Task instructions -> Each entry below should be returned exactly as is, with the pictures removed.

Source information ->
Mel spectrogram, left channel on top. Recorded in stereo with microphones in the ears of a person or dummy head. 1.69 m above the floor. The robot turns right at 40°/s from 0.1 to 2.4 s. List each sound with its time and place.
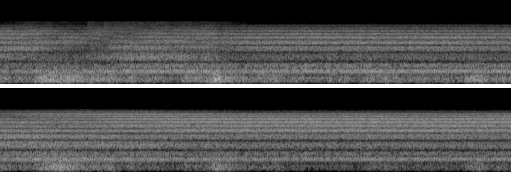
0.0 s a drone: 145° right; by 5.1 s 55° right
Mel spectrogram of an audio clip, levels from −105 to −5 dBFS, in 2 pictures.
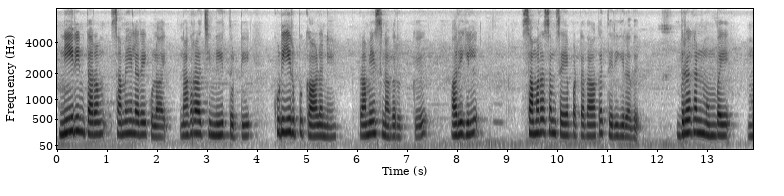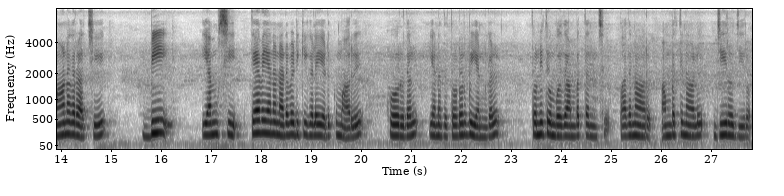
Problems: none marked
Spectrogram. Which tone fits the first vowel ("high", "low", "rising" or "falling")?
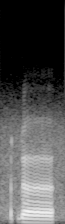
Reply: low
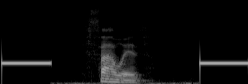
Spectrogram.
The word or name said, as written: ffawydd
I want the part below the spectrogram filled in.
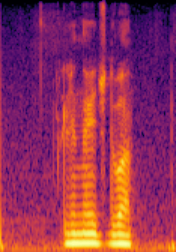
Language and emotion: Russian, neutral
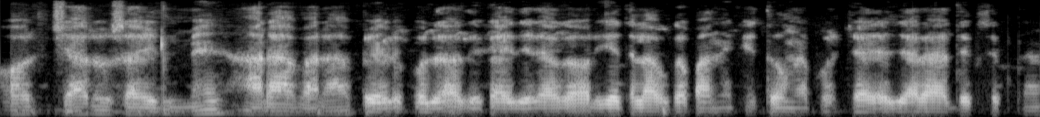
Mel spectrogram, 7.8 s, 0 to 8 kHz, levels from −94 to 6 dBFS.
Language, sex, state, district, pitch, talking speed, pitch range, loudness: Hindi, male, Bihar, Araria, 80 Hz, 185 wpm, 80-85 Hz, -18 LUFS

Response area ->
Mel spectrogram, left channel on top. Recorded in stereo with microphones in the ears of a person or dummy head. 1.69 m above the floor. The robot turns right at 40°/s from 0.1 to 2.4 s. List each sound with its time and place.
0.0 s a drone: 145° right; by 5.1 s 55° right
Mel spectrogram of an audio clip, levels from −105 to −5 dBFS, in 2 pictures.
Problems: none marked
Spectrogram. Which tone fits the first vowel ("high", "low", "rising" or "falling")?
Reply: low
Spectrogram.
The word or name said, as written: ffawydd
I want the part below the spectrogram filled in.
Language and emotion: Russian, neutral
Mel spectrogram, 7.8 s, 0 to 8 kHz, levels from −94 to 6 dBFS.
Language, sex, state, district, pitch, talking speed, pitch range, loudness: Hindi, male, Bihar, Araria, 80 Hz, 185 wpm, 80-85 Hz, -18 LUFS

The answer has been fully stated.